=== Task input ===
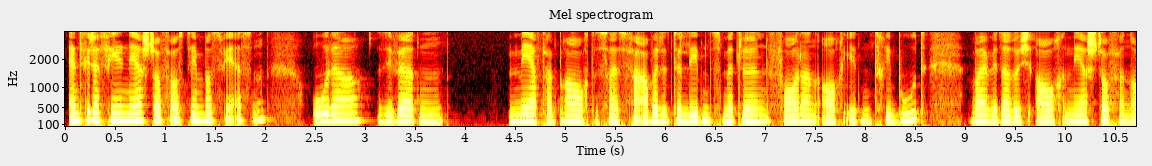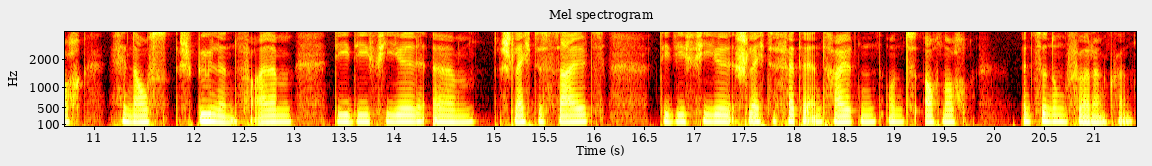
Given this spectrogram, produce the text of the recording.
entweder fehlen Nährstoffe aus dem, was wir essen, oder sie werden mehr verbraucht. Das heißt, verarbeitete Lebensmittel fordern auch ihren Tribut, weil wir dadurch auch Nährstoffe noch hinausspülen. Vor allem die, die viel ähm, schlechtes Salz, die die viel schlechte Fette enthalten und auch noch Entzündungen fördern können.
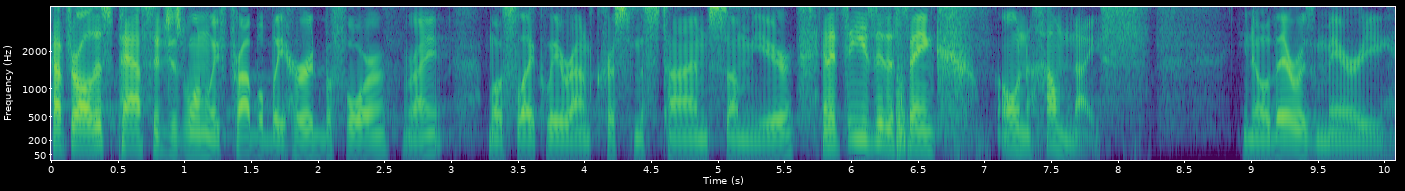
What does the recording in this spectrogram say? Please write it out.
After all, this passage is one we've probably heard before, right? Most likely around Christmas time some year. And it's easy to think, oh, how nice. You know, there was Mary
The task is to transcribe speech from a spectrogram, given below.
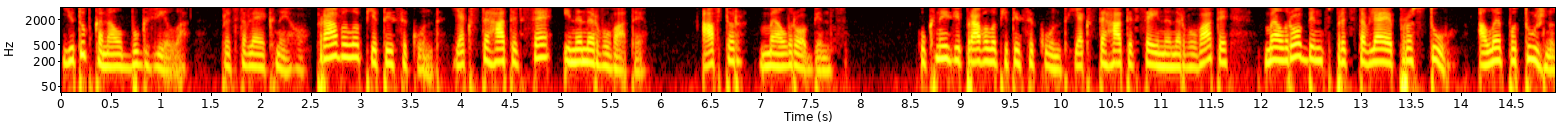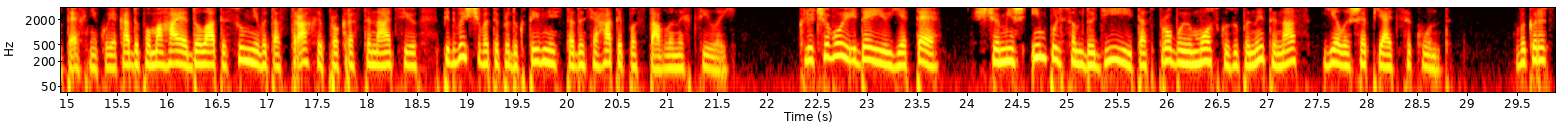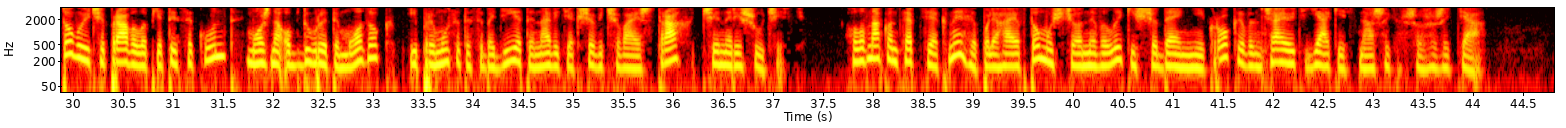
Ютуб канал Букзілла представляє книгу Правило 5 секунд. Як встигати все і не нервувати. Автор Мел Робінс. У книзі Правило 5 секунд. Як встигати все і не нервувати. Мел Робінс представляє просту, але потужну техніку, яка допомагає долати сумніви та страхи, прокрастинацію, підвищувати продуктивність та досягати поставлених цілей. Ключовою ідеєю є те, що між імпульсом до дії та спробою мозку зупинити нас є лише 5 секунд. Використовуючи правило 5 секунд, можна обдурити мозок і примусити себе діяти, навіть якщо відчуваєш страх чи нерішучість. Головна концепція книги полягає в тому, що невеликі щоденні кроки визначають якість нашого життя.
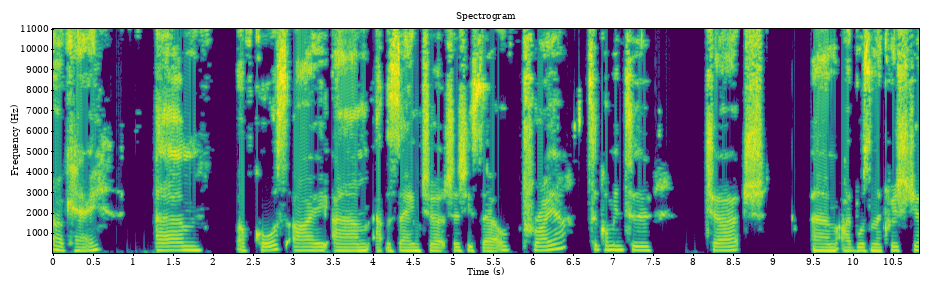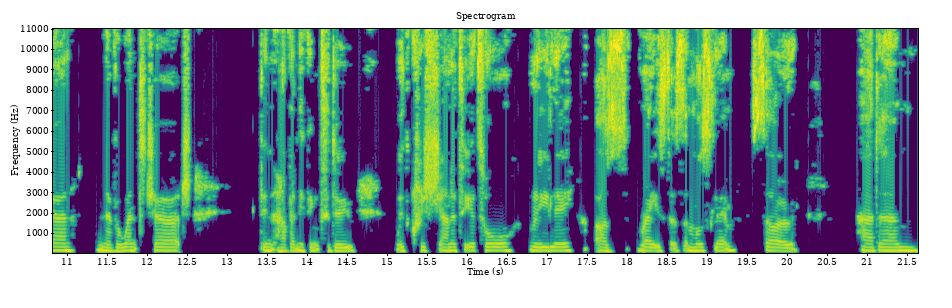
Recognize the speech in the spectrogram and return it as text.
Okay. Um, of course, I am at the same church as yourself. Prior to coming to church, um, I wasn't a Christian, never went to church, didn't have anything to do with Christianity at all, really. I was raised as a Muslim, so had, um,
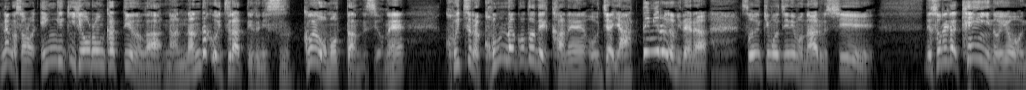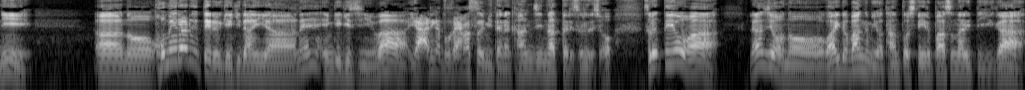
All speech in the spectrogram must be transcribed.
なんかその演劇評論家っていうのが、なんなんだこいつらっていうふうにすっごい思ったんですよね。こいつらこんなことで金を、じゃあやってみろよみたいな、そういう気持ちにもなるし、で、それが権威のように、あの、褒められてる劇団やね、演劇人は、いや、ありがとうございますみたいな感じになったりするでしょそれって要は、ラジオのワイド番組を担当しているパーソナリティが、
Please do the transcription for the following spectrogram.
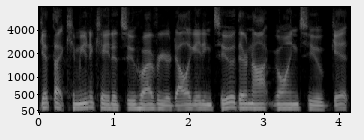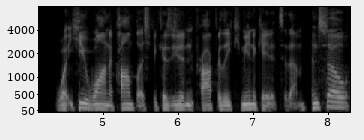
get that communicated to whoever you're delegating to, they're not going to get what you want accomplished because you didn't properly communicate it to them. And so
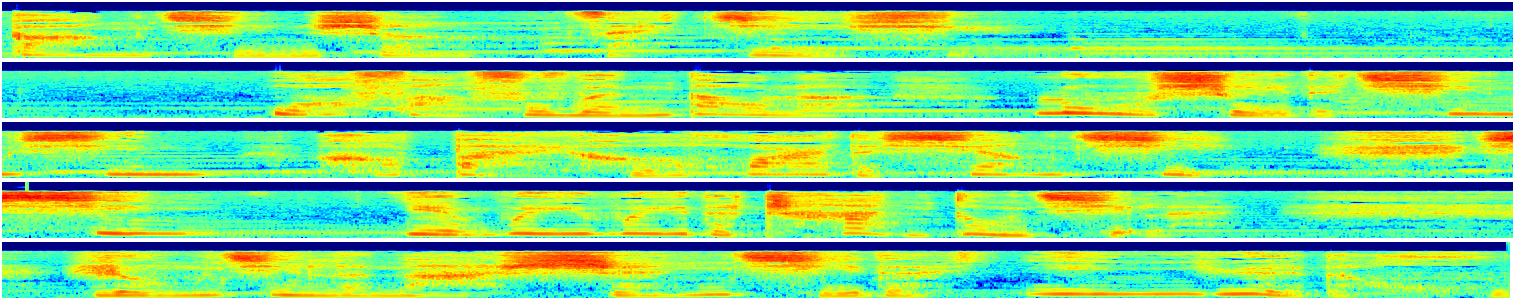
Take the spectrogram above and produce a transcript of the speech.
钢琴声在继续。我仿佛闻到了露水的清新和百合花的香气，心也微微的颤动起来，融进了那神奇的音乐的湖。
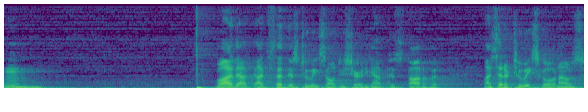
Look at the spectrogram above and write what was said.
Mm. Well, I, have said this two weeks. I'll just share it again. I just thought of it. I said it two weeks ago, and I was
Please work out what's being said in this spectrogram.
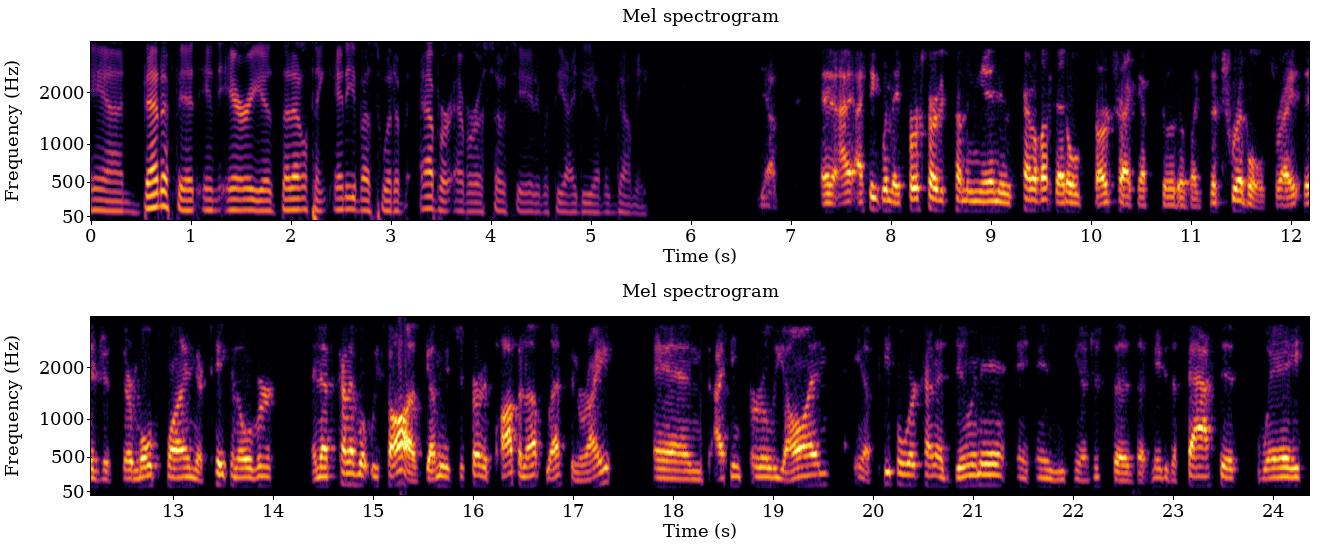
and benefit in areas that I don't think any of us would have ever, ever associated with the idea of a gummy. Yeah. And I, I think when they first started coming in, it was kind of like that old Star Trek episode of like the tribbles, right? They're just, they're multiplying, they're taking over. And that's kind of what we saw as gummies just started popping up left and right. And I think early on, you know, people were kind of doing it in, in you know, just the, the maybe the fastest way,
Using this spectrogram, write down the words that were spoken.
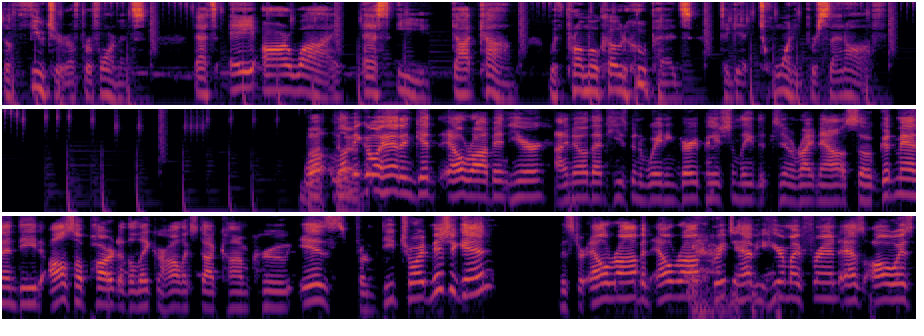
the future of performance. That's A R Y S E dot com with promo code HoopHeads to get 20% off. Well, but, let uh, me go ahead and get L Rob in here. I know that he's been waiting very patiently to, to, right now. So, good man indeed. Also, part of the Lakerholics.com crew is from Detroit, Michigan, Mr. L Rob. And L Rob, great to have you here, my friend. As always,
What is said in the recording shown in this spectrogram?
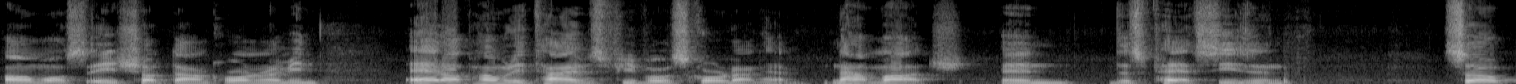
almost a shutdown corner. I mean, add up how many times people have scored on him. Not much in this past season. So,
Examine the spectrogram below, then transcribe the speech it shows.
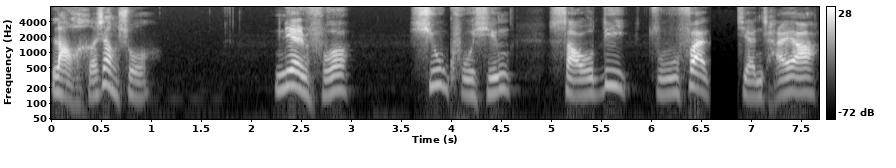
老和尚说：“念佛、修苦行、扫地、煮饭、捡柴啊。”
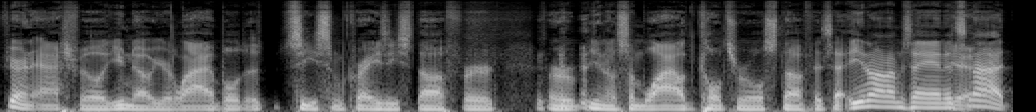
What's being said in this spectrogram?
if you're in Asheville, you know you're liable to see some crazy stuff or or you know some wild cultural stuff. It's you know what I'm saying. It's Yeah. not.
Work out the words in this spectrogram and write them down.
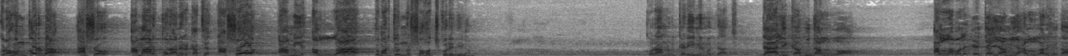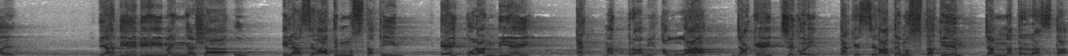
গ্রহণ করবা, আসো। আমার কোরআনের কাছে আসো আমি আল্লাহ তোমার জন্য সহজ করে দিলাম। কোরআনুল করিমের মধ্যে আছে, দালিকা হুদাল্লাহ। আল্লাহ বলে, এটাই আমি আল্লাহর হেদায়েত। ইয়াহদি বিহি মান ইয়াশাউ ইলা সিরাতিম মুস্তাকিম। এই কোরআন দিয়েই একমাত্র আমি আল্লাহ, যাকে ইচ্ছে করি তাকে সিরাতে মুস্তাকিম, জান্নাতের রাস্তা,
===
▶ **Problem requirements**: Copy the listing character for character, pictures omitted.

▶ **Problem solution**:
Given this spectrogram, produce the text of the recording.
entweder fehlen Nährstoffe aus dem, was wir essen, oder sie werden mehr verbraucht. Das heißt, verarbeitete Lebensmittel fordern auch ihren Tribut, weil wir dadurch auch Nährstoffe noch hinausspülen. Vor allem die, die viel ähm, schlechtes Salz, die die viel schlechte Fette enthalten und auch noch Entzündungen fördern können.
What does the recording in this spectrogram say? Please write it out.
After all, this passage is one we've probably heard before, right? Most likely around Christmas time some year. And it's easy to think, oh, how nice. You know, there was Mary
The task is to transcribe speech from a spectrogram, given below.
Ютуб канал Букзілла представляє книгу Правило 5 секунд. Як встигати все і не нервувати. Автор Мел Робінс. У книзі Правило 5 секунд. Як встигати все і не нервувати. Мел Робінс представляє просту, але потужну техніку, яка допомагає долати сумніви та страхи, прокрастинацію, підвищувати продуктивність та досягати поставлених цілей. Ключовою ідеєю є те, що між імпульсом до дії та спробою мозку зупинити нас є лише 5 секунд. Використовуючи правило 5 секунд, можна обдурити мозок і примусити себе діяти, навіть якщо відчуваєш страх чи нерішучість. Головна концепція книги полягає в тому, що невеликі щоденні кроки визначають якість нашого життя.
Recognize the speech in the spectrogram and return it as text.
Okay. Um, of course, I am at the same church as yourself. Prior to coming to church, um, I wasn't a Christian, never went to church, didn't have anything to do with Christianity at all, really. I was raised as a Muslim, so had, um,
All speech in the spectrogram must be transcribed.
なんかその演劇評論家っていうのが、なんなんだこいつらっていうふうにすっごい思ったんですよね。こいつらこんなことで金を、じゃあやってみろよみたいな、そういう気持ちにもなるし、で、それが権威のように、あの、褒められてる劇団やね、演劇人は、いや、ありがとうございますみたいな感じになったりするでしょそれって要は、ラジオのワイド番組を担当しているパーソナリティが、
Please do the transcription for the following spectrogram.
get that communicated to whoever you're delegating to, they're not going to get what you want accomplished because you didn't properly communicate it to them. And so
Take the spectrogram above and produce a transcript of the speech.
钢琴声在继续。我仿佛闻到了露水的清新和百合花的香气，心也微微的颤动起来，融进了那神奇的音乐的湖。
Look at the spectrogram above and write what was said.
Mm. Well, I, have said this two weeks. I'll just share it again. I just thought of it. I said it two weeks ago, and I was
Please work out what's being said in this spectrogram.
and benefit in areas that I don't think any of us would have ever, ever associated with the idea of a gummy. Yeah. And I, I think when they first started coming in, it was kind of like that old Star Trek episode of like the tribbles, right? They're just, they're multiplying, they're taking over. And that's kind of what we saw as gummies just started popping up left and right. And I think early on, you know, people were kind of doing it in, in you know, just the, the maybe the fastest way,
Using this spectrogram, write down the words that were spoken.
the future of performance. That's A R Y S E dot com with promo code HoopHeads to get 20% off. Well, but, let uh, me go ahead and get L Rob in here. I know that he's been waiting very patiently to, to, right now. So, good man indeed. Also, part of the Lakerholics.com crew is from Detroit, Michigan, Mr. L Rob. And L Rob, great to have you here, my friend. As always,
What is said in the recording shown in this spectrogram?
almost a shutdown corner. I mean, add up how many times people have scored on him. Not much in this past season. So,
Examine the spectrogram below, then transcribe the speech it shows.
老和尚说：“念佛、修苦行、扫地、煮饭、捡柴啊。”
What's being said in this spectrogram?
if you're in Asheville, you know you're liable to see some crazy stuff or or you know some wild cultural stuff. It's you know what I'm saying. It's Yeah. not.
Work out the words in this spectrogram and write them down.
গ্রহণ করবা, আসো। আমার কোরআনের কাছে আসো আমি আল্লাহ তোমার জন্য সহজ করে দিলাম। কোরআনুল করিমের মধ্যে আছে, দালিকা হুদাল্লাহ। আল্লাহ বলে, এটাই আমি আল্লাহর হেদায়েত। ইয়াহদি বিহি মান ইয়াশাউ ইলা সিরাতিম মুস্তাকিম। এই কোরআন দিয়েই একমাত্র আমি আল্লাহ, যাকে ইচ্ছে করি তাকে সিরাতে মুস্তাকিম, জান্নাতের রাস্তা,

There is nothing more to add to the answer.